**Supplied records**:
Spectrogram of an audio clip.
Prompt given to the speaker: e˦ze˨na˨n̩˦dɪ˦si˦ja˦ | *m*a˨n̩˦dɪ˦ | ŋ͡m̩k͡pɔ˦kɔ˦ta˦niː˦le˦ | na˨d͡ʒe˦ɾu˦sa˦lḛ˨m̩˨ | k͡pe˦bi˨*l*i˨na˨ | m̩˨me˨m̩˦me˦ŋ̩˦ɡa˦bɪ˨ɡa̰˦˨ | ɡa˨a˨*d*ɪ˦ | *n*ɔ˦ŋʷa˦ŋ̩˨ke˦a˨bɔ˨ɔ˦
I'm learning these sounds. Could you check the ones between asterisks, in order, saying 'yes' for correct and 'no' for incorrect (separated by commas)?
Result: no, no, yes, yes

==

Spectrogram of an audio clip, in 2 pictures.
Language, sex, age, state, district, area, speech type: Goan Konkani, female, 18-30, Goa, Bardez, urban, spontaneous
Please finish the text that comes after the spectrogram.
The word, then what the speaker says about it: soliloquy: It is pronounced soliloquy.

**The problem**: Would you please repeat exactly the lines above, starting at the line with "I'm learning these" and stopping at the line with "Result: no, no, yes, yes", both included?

**Worked solution**:
I'm learning these sounds. Could you check the ones between asterisks, in order, saying 'yes' for correct and 'no' for incorrect (separated by commas)?
Result: no, no, yes, yes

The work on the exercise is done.